In agricultural terms, Samhain is a time of completion. The harvest is in, the hard work of summer and autumn now complete. It’s a time to rest and take stock, to reconnect with home and family. Looking back over the past year, how have you progressed? What have you achieved? What lessons have you learned? Answering these questions can help you plan for a successful year to come.

2. Make resolutions

Now is the time to plant your metaphorical seeds for the coming months. Samhain (pronounced “sow-en”) comes from the Gaelic “Samhuin,” but religious scholars are divided on whether it means the end or beginning of summer.

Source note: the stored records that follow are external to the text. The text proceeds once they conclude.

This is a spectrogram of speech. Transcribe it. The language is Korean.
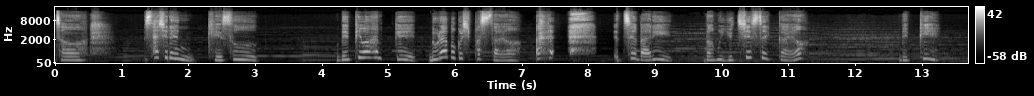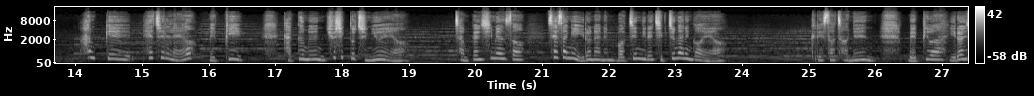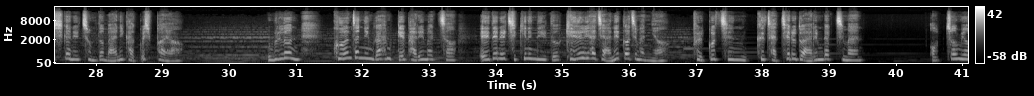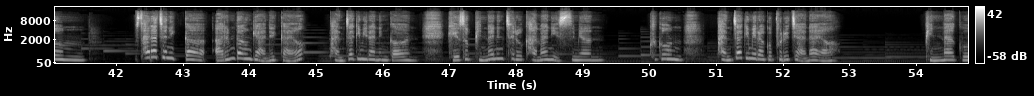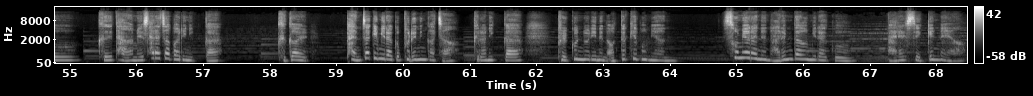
저 사실은 계속 매피와 함께 놀아보고 싶었어요. 제 말이 너무 유치했을까요? 매피, 함께 해줄래요? 매피, 가끔은 휴식도 중요해요. 잠깐 쉬면서 세상에 일어나는 멋진 일에 집중하는 거예요. 그래서 저는 매피와 이런 시간을 좀 더 많이 갖고 싶어요. 물론 구원자님과 함께 발에 맞춰 에덴을 지키는 일도 게을리 하지 않을 거지만요. 불꽃은 그 자체로도 아름답지만 어쩌면 사라지니까 아름다운 게 아닐까요? 반짝임이라는 건 계속 빛나는 채로 가만히 있으면 그건 반짝임이라고 부르지 않아요. 빛나고 그 다음에 사라져버리니까 그걸 반짝임이라고 부르는 거죠. 그러니까 불꽃놀이는 어떻게 보면 소멸하는 아름다움이라고 말할 수 있겠네요.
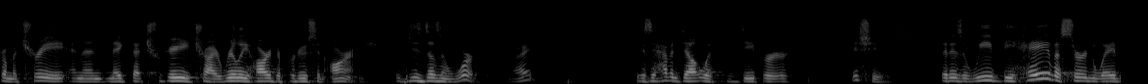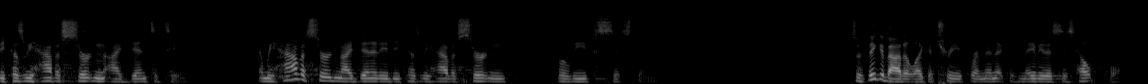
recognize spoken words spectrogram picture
from a tree and then make that tree try really hard to produce an orange. It just doesn't work, right? Because they haven't dealt with the deeper issues. That is, we behave a certain way because we have a certain identity. And we have a certain identity because we have a certain belief system. So think about it like a tree for a minute because maybe this is helpful.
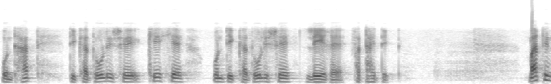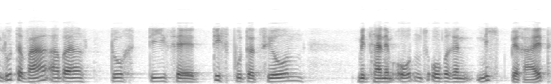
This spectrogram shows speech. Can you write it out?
und hat die katholische Kirche und die katholische Lehre verteidigt. Martin Luther war aber durch diese Disputation mit seinem Ordensoberen nicht bereit,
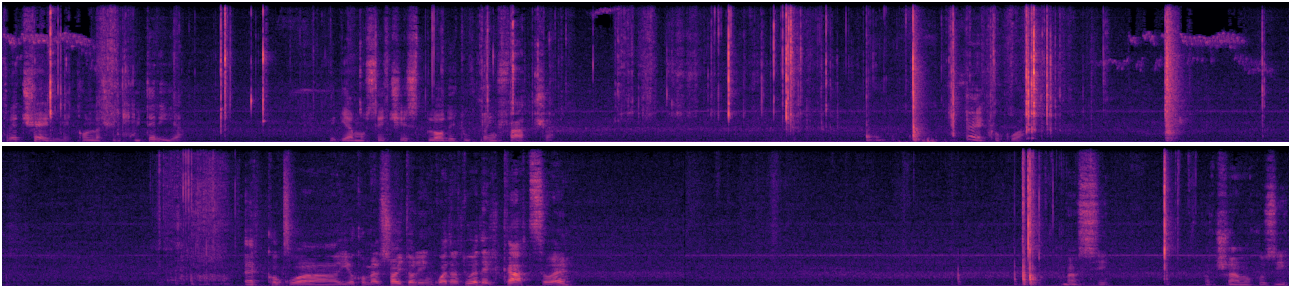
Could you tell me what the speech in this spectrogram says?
tre celle con la circuiteria. Vediamo se ci esplode tutto in faccia. Ecco qua ecco qua io come al solito le inquadrature del cazzo eh. Ma sì. Facciamo così.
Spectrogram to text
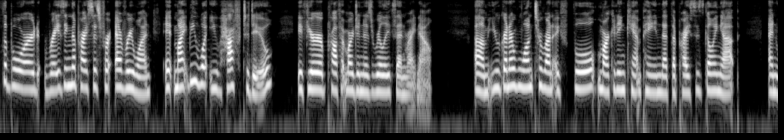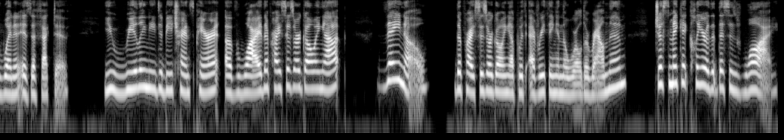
the board, raising the prices for everyone, it might be what you have to do if your profit margin is really thin right now. Um, you're going to want to run a full marketing campaign that the price is going up and when it is effective. You really need to be transparent of why the prices are going up. They know the prices are going up with everything in the world around them. Just make it clear that this is why.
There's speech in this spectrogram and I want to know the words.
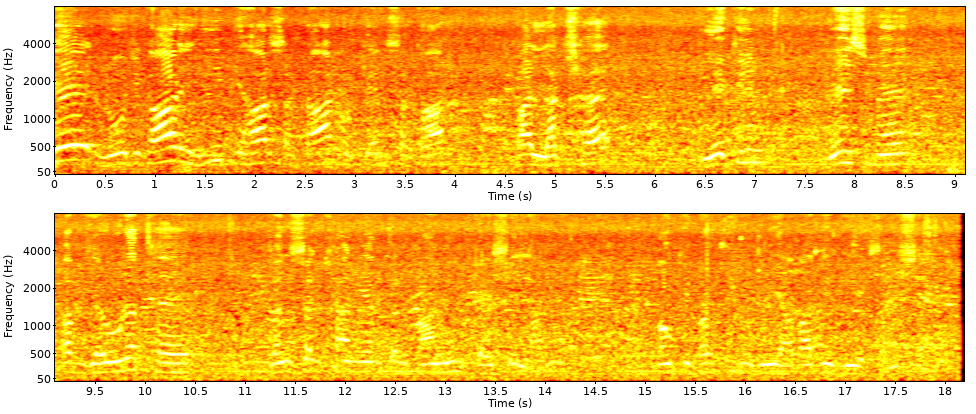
ये रोज़गार ही बिहार सरकार और केंद्र सरकार का लक्ष्य है, लेकिन देश में अब ज़रूरत है जनसंख्या नियंत्रण कानून कैसे लागू क्योंकि बढ़ती हुई आबादी भी एक समस्या है।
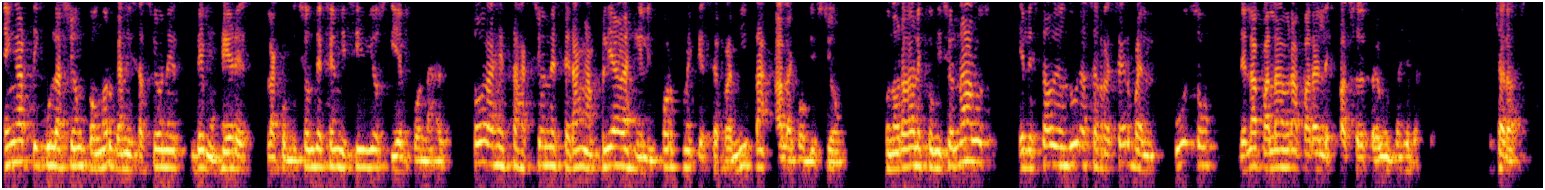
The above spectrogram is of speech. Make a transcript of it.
en articulación con organizaciones de mujeres, la Comisión de Femicidios y el CONAD. Todas estas acciones serán ampliadas en el informe que se remita a la Comisión. Honorables comisionados, el Estado de Honduras se reserva el uso de la palabra para el espacio de preguntas y respuestas. Muchas gracias.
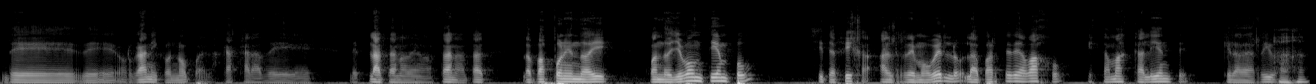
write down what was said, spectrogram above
de, de orgánicos, ¿no? Pues las cáscaras de, de plátano, de manzana, tal, las vas poniendo ahí. Cuando lleva un tiempo, si te fijas, al removerlo, la parte de abajo está más caliente que la de arriba. Ajá.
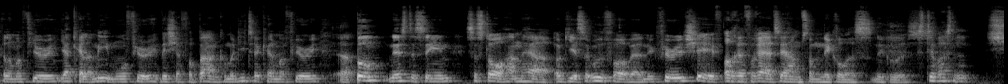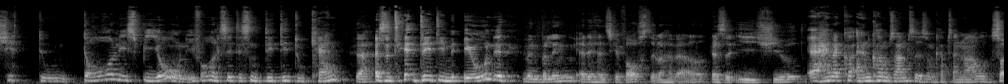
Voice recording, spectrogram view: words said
kalder mig Fury, jeg kalder min mor Fury, hvis jeg får børn, kommer de til at kalde mig Fury. Ja. Bum, næste scene, så står ham her og giver sig ud for at være Nick Furys chef, og refererer til ham som Nicholas. Nicholas. Så det var sådan, shit, du er en dårlig spion i forhold til, det sådan, det er det, du kan. Ja. Altså, det, det er din evne. Men hvor længe er det, han skal forestille at have været? Altså i S.H.I.E.L.D.? Ja, han, er, han kom samtidig som Captain Marvel, så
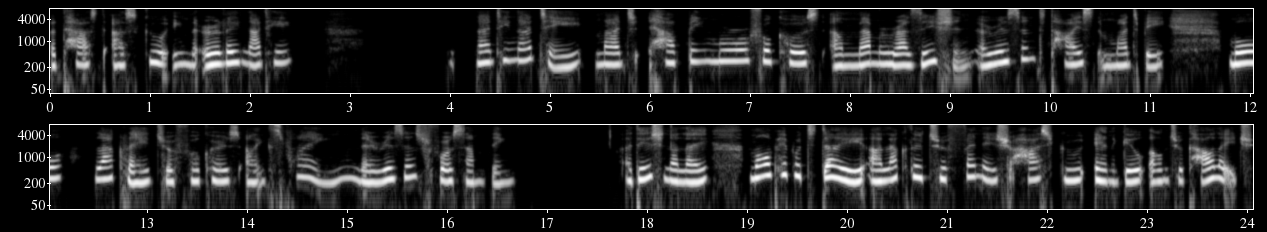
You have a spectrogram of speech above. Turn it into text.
a test at school in the early 19 1990 might have been more focused on memorization. A recent test might be more likely to focus on explaining the reasons for something. Additionally, more people today are likely to finish high school and go on to college.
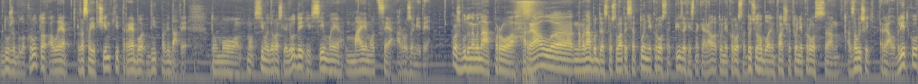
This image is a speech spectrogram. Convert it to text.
дуже було круто, але за свої вчинки треба відповідати. Тому ну, всі ми дорослі люди, і всі ми маємо це розуміти. Також буде новина про Реал. Новина буде стосуватися Тоні Кроса, півзахисника Реала Тоні Кроса. До цього була інфа, що Тоні Крос е, залишить Реал влітку,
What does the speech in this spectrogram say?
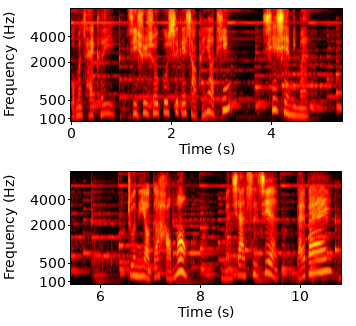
我们才可以。继续说故事给小朋友听，谢谢你们！祝你有个好梦，我们下次见，拜拜。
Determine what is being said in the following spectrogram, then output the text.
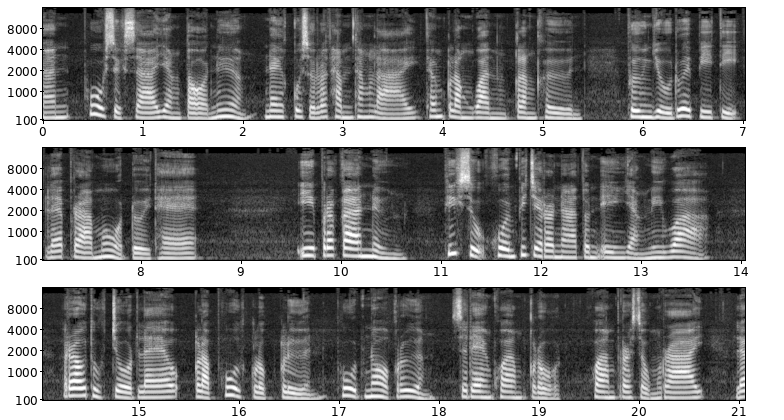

This makes sense to us magical types, who tend believe that the beginning can be found in the end, light in the darkness. New growth shelters in the seemingly barren winter soil.

3. Share your feast

According to the excellent book Spells, Charms, Talismans and Amulets:

“food offerings are left on altars and doorsteps for the wandering spirits, and a candle is often placed in the window to help the spirits and ancestors to come home.”

Rituals of Magic – the Major Sabbats by Pamela Ball

Additionally, Ronald Hutton has this to say on Halloween in America:

“In the 20th century it developed into a national festivity… by which poor people went door to door to beg for food for a feast of their own…”

– Halloween? It’s more than trick or treat by Ronald Hutton

Ensure that neither the living nor the dead go hungry this Samhain. Consider collecting for your local food bank and share a feast with friends. You can also set an extra place at the table for unseen guests.

4. Face your fears

One reaction to the coming winter in days gone by was to

“mock darkness and fear, by singing songs about the spirits which personified it… or dressing up as them: in other words, to confront boldly the terrors of the season now arriving.”

– Halloween? It’s more than trick or treat by Ronald Hutton

Why not step out of your comfort zone and dress up with intention for Halloween – embrace the darkness within!

5. Honour the dead

According to Patti Wigington:

“Around the eighth century or so, the Catholic Church decided to use November 1st as All Saints Day… the festival to honour any saint who didn’t already have a day of his or her own.”

Samhain History by

November 2nd was All Souls Day, a time to honour departed relatives and friends. Modern Pagans often honour the ancestors as well as loved ones who have crossed over during Samhain. Place a photograph of the dear departed on your altar and light a candle in fond memory.

That’s Samhain explained! Remember It’s time to take stock, discard old patterns and embrace the Celtic New Year.

Bright Blessings xx

Sources: